:: Try it ::
Faithfully repeat each entry below, minus the pictures.

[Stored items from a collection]
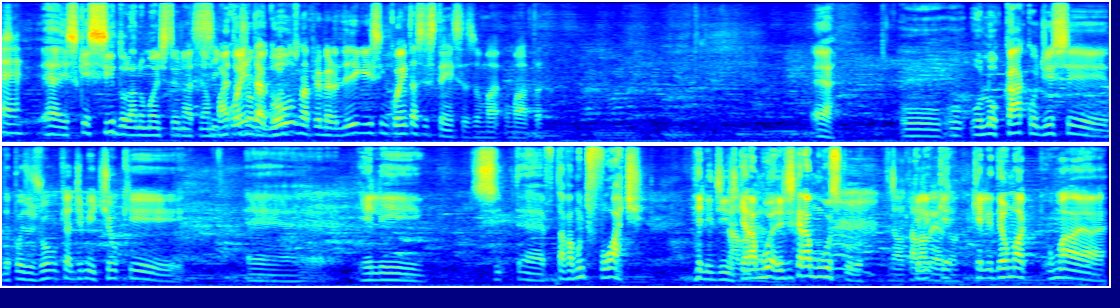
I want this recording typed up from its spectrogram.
É. é, esquecido lá no Manchester United. É um baita 50 jogador. gols na Premier League e 50 assistências o, Ma- o Mata. É. O, o, o Lukaku disse depois do jogo que admitiu que é, ele estava muito forte. Ele diz Tava que era mesmo. ele disse que era músculo. Não, que ele, mesmo. Que, que ele deu uma, uma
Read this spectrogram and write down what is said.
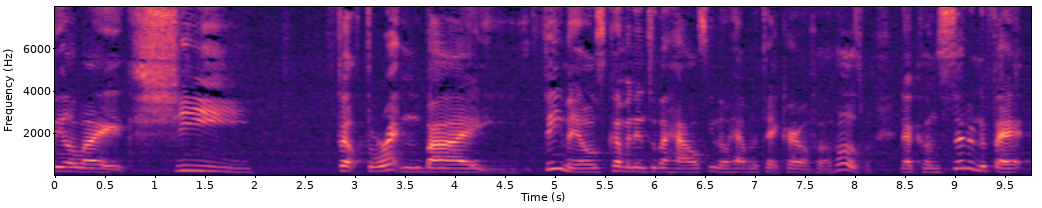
feel like she felt threatened by females coming into the house, you know, having to take care of her husband. Now, considering the fact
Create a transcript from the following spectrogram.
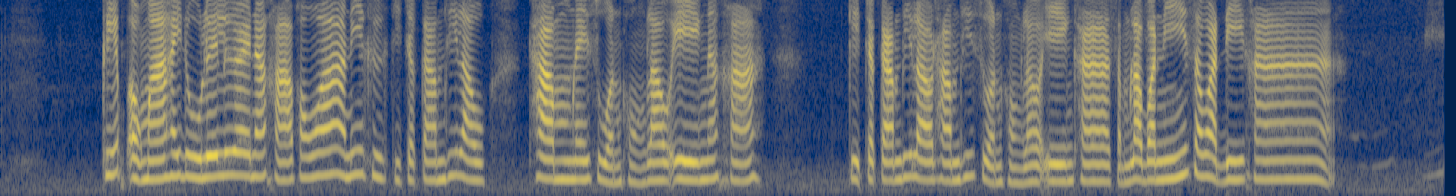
คลิปออกมาให้ดูเรื่อยๆนะคะ เพราะว่านี่คือกิจกรรมที่เราทำในส่วนของเราเองนะคะ กิจกรรมที่เราทำที่สวนของเราเองค่ะสำหรับวันนี้สวัสดีค่ะ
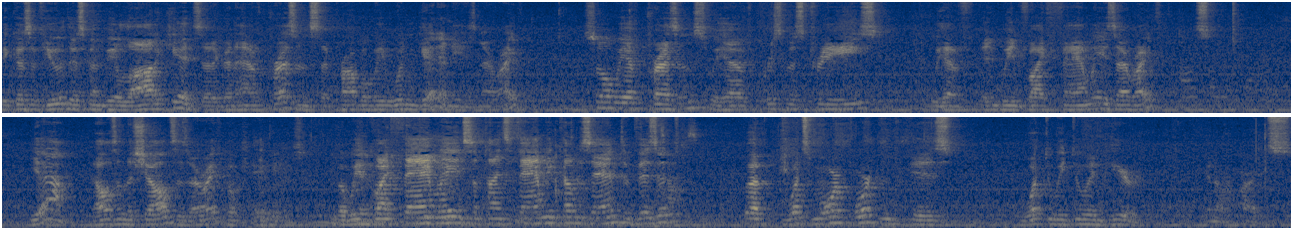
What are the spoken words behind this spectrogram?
Because of you, there's going to be a lot of kids that are going to have presents that probably wouldn't get any, isn't that right? So we have presents, we have Christmas trees, we have, and we invite family, is that right? Yeah, elves on the shelves, is that right? Okay. But we invite family, and sometimes family comes in to visit. But what's more important is what do we do in here, in our hearts?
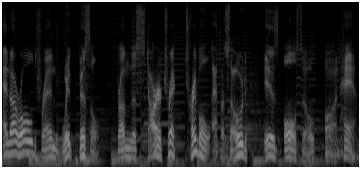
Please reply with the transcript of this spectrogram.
and our old friend Whit Bissell from the Star Trek Tribble episode is also on hand.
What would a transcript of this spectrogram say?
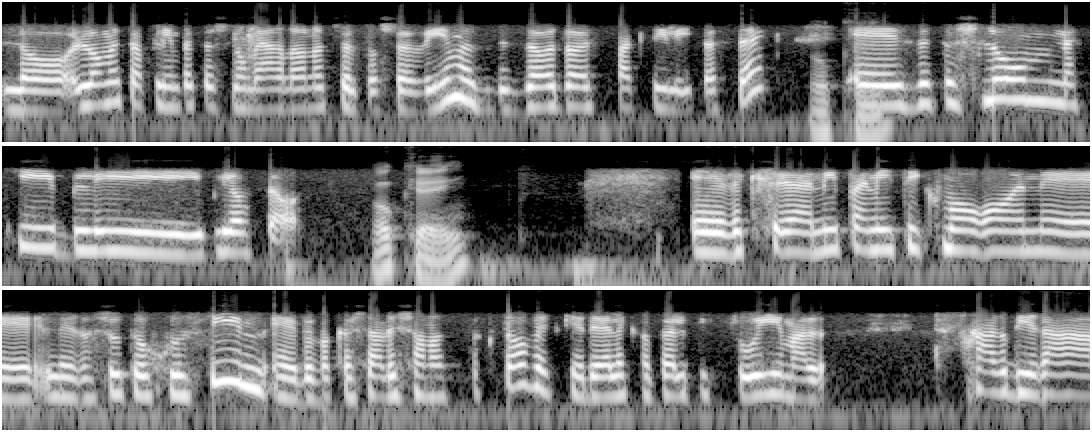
לא, לא מטפלים בתשלומי ארנונות של תושבים, אז בזה עוד לא הספקתי להתעסק. אוקיי. אה, זה תשלום נקי בלי, בלי הוצאות. אוקיי. אה, וכשאני פניתי כמו רון אה, לרשות האוכלוסין אה, בבקשה לשנות את הכתובת כדי לקבל פיצויים על שכר דירה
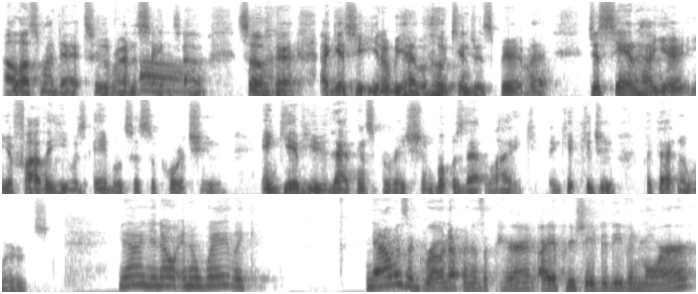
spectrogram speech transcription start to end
I lost my dad too. Around the same oh. time, so I guess you you know we have a little kindred spirit. But just seeing how your your father he was able to support you and give you that inspiration, what was that like? Could, could you put that into words? Yeah, you know, in a way, like now as a grown up and as a parent i appreciate it even more.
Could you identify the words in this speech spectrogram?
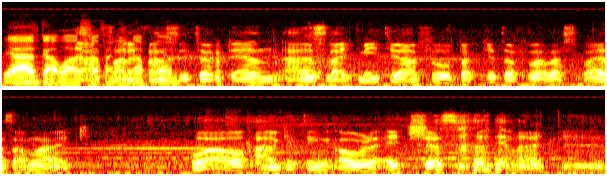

:: Response area ::
I want this recording typed up from its spectrogram.
É. é, esquecido lá no Manchester United. É um baita 50 jogador. gols na Premier League e 50 assistências o, Ma- o Mata. É. O, o, o Lukaku disse depois do jogo que admitiu que é, ele estava muito forte. Ele diz Tava que era mesmo. ele disse que era músculo. Não, que ele, mesmo. Que, que ele deu uma, uma
Read this spectrogram and write down what is said.
feel like she felt threatened by females coming into the house, you know, having to take care of her husband. Now, considering the fact
Create a transcript from the following spectrogram.
คลิปออกมาให้ดูเรื่อยๆนะคะ เพราะว่านี่คือกิจกรรมที่เราทำในส่วนของเราเองนะคะ กิจกรรมที่เราทำที่สวนของเราเองค่ะสำหรับวันนี้สวัสดีค่ะ
What are the spoken words behind this spectrogram?
Because of you, there's going to be a lot of kids that are going to have presents that probably wouldn't get any, isn't that right? So we have presents, we have Christmas trees, we have, and we invite family, is that right? Yeah, elves on the shelves, is that right? Okay. But we invite family, and sometimes family comes in to visit. But what's more important is what do we do in here, in our hearts?
Please reply with the transcript of this spectrogram.
and our old friend Whit Bissell from the Star Trek Tribble episode is also on hand.
What would a transcript of this spectrogram say?
לא, לא מטפלים בתשלומי ארנונות של תושבים, אז בזה עוד לא הספקתי להתעסק. אוקיי. אה, זה תשלום נקי בלי, בלי הוצאות. אוקיי. אה, וכשאני פניתי כמו רון אה, לרשות האוכלוסין אה, בבקשה לשנות את הכתובת כדי לקבל פיצויים על שכר דירה
spectrogram speech transcription start to end
I lost my dad too. Around the same oh. time, so I guess you you know we have a little kindred spirit. But just seeing how your your father he was able to support you and give you that inspiration, what was that like? Could, could you put that into words? Yeah, you know, in a way, like now as a grown up and as a parent i appreciate it even more.
Could you identify the words in this speech spectrogram?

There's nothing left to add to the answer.